The Relationship Between Housing Status and Substance Use and Sexual Risk Behaviors
People experiencing homelessness or unstable housing have higher rates of substance use, sexual risk behaviors, and HIV acquisition, as well as poorer health outcomes like mental illness, psychiatric disorders, tuberculosis, asthma, and bronchitis.
Although HIV risk behaviors like substance use and condomless sex are also prevalent among people currently seeking or receiving services at substance use disorder (SUD) treatment programs, associations with housing status in this population has not been well studied.
This study examined housing status, substance use, and HIV-related sexual risk behaviors among 1281 participants from 12 U.S. community-based SUD programs, using data from the NIDA Clinical Trials Network HIV Rapid Testing and Counseling study (CTN-0032). Substance use was also examined as a potential mediator of housing status and sexual risk behaviors.
Results of the analysis found mixed associations between housing status and substance use and sexual risk behaviors. Researchers found higher rates of problematic drug use, cocaine use, and sexual risk behaviors among unstably housed individuals compared to those who were stably housed. They also found that being unstably housed was indirectly related to an increased risk in engaging in several specific sexual risk behaviors, and that this relationship was mediated by drug use, especially cocaine, marijuana, or opioids.
However, no increased risk of drug use or sexual risk behaviors were found among people experiencing homelessness, possibly due to their relatively low numbers in the study sample.

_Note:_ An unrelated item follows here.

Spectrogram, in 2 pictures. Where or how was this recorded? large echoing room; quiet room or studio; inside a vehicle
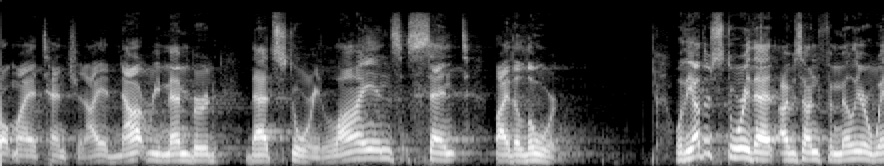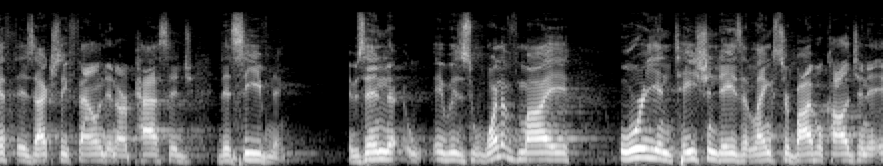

More research on this population is needed.
Conclusions: Unstably housed individuals have increased levels of substance use which, in turn, is associated with sexual behaviors that put them at greater risk for HIV infection. These relationships can help inform interventions aimed at assessing and reducing sexual risk behaviors for individuals seeking or receiving services in SUD treatment programs.